Celebrating Great Films

Friday, September 12, 2014

Paths of Glory

#61 at the time of writing.

The futility and irony of the trench warfare of WWI is shown as a unit commander in the French army must deal with a mutiny and a glory-seeking general. I was lucky enough to watch this early Kubrick masterpiece at my local cinema recently, and the film's story and message have lingered with me for days.

As the closing credits rolled I found myself both exhilarated and depressed. Could Colonel Dax have done anything differently? What would I have done in his situation? Who was most to blame, and to what degree was any kind of justice served? These questions roiled around in my head afterwards.

Kubrick's early reputation as a prodigy was richly deserved. There is no sentimentalism here, no "patriotism" clouding the absurdity and cruelty of war. It is simply but cleverly filmed. The long tracking shots build tension and heighten emotion. There is a subtle emphasis on the stark contrast of the safe and opulent château where senior officers planned the war, and the stinking trenches where men followed orders with fear and loyalty knowing that death was their ultimate reward. And the final scene was extremely moving - nothing to do with the rest of the story, but underscoring the message that war makes us forget our humanity.

Impressive also, is that Kirk Douglas was in his 40s when he starred in this 1957 movie, and he's still around today. One of the last remaining stars of the Golden Age of Hollywood

The brief essay at the Criterion Collection provides an enlightening insight into the film.

Some interesting trivia from IMDb and other sources (if you believe it):

Winston Churchill claimed that the film was a highly accurate depiction of trench warfare and the sometimes misguided workings of the military mind.

The epic battle sequence was filmed in a 5,000-sq.-yd. pasture rented from a German farmer. After paying for the crops that would have been raised that season, the production team moved in with eight cranes and as many as 60 crew members working around the clock for three weeks to create trenches, shell holes and the rough, muddy terrain of a World War I battleground.

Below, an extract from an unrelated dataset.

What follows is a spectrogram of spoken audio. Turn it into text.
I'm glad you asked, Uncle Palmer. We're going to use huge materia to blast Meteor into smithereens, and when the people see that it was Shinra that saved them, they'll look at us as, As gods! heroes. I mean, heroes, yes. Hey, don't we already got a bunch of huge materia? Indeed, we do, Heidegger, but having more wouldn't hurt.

For box office reasons, Stanley Kubrick intended to impose a happy ending. After several draft scripts he changed his mind and restored the novel's original ending. Producer James B. Harris then had to inform studio executive Max E. Youngstein and risk rejection of the change. Harris managed by simply having the entire final script delivered without a memo of the changes, on the assumption that nobody in the studio would actually read it.

Concerned by its negative portrayal of the French army, the French government urged distributors United Artists not to release the film, and so it was not submitted to the censors, and not shown in France until 1975. Switzerland also banned the film (until 1978), accusing it of being "subversive propaganda directed at France." Belgium required that a foreword be added stating that the story represented an isolated case that did not reflect upon the "gallantry of the French soldiers."

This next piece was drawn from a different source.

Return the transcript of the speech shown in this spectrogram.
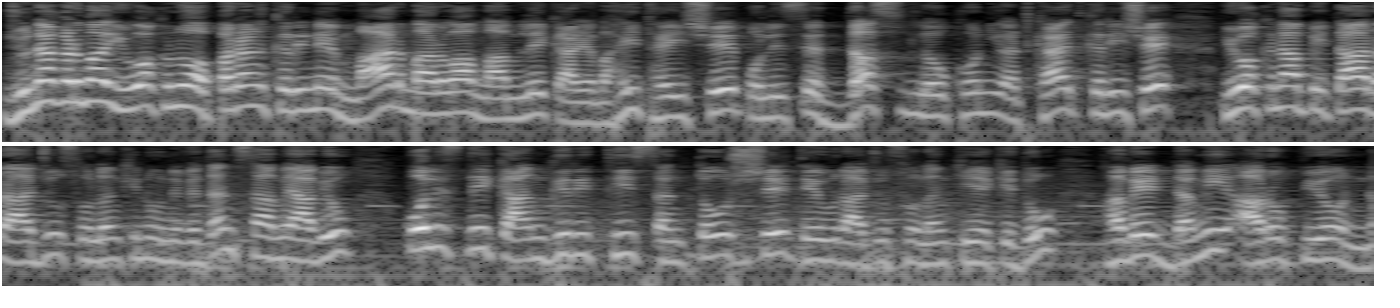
જૂનાગઢમાં યુવકનું અપહરણ કરીને માર મારવા મામલે કાર્યવાહી થઈ છે. પોલીસે દસ લોકોની અટકાયત કરી છે. યુવકના પિતા રાજુ સોલંકીનું નિવેદન સામે આવ્યું. પોલીસની કામગીરીથી સંતોષ છે તેવું રાજુ સોલંકીએ કીધું. હવે ડમી આરોપીઓ ન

Director Stanley Kubrick met Christiane Kubrick (then Christiane Harlan) during filming; she performs the singing at the end of the film. He divorced his second wife the following year to marry her, and they remained married until his death in 1999.

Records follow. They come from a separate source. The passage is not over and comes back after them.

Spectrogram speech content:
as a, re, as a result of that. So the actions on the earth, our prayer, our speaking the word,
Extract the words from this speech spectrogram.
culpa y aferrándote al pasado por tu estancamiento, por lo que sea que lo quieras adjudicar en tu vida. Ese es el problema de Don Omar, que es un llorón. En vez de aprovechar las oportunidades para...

Actor (and colourful off-stage character) Timothy Carey was fired during filming, allegedly for some disruptive attempts at self-publicity including a staged kidnapping. His final scenes were shot with a double.

Monday, September 08, 2014

Guardians of the Galaxy

#58 at the time of writing.

Much like its predecessor Avengers Assemble, which I blogged about here, this Marvel comic book adaptation makes silliness into a virtue. It has all the wrong ingredients, yet somehow it manages to bundle them together into a witty, well-paced, ambitious and compelling story. You may even end up empathising with a talking raccoon and a fighting tree.

For me, this is the best Marvel film since Iron Man. Although I say that without having yet watched the other recent Top 250 entry X-Men: Days of Future Past. Meanwhile, the snob in me squirms at the readiness of the Top 250 list to embrace all of these brash big budget superhero flicks.

That snob impulse is mollified by the insider knowledge that director James Gunn cut his teeth making weird sexploitation films with Troma Entertainment.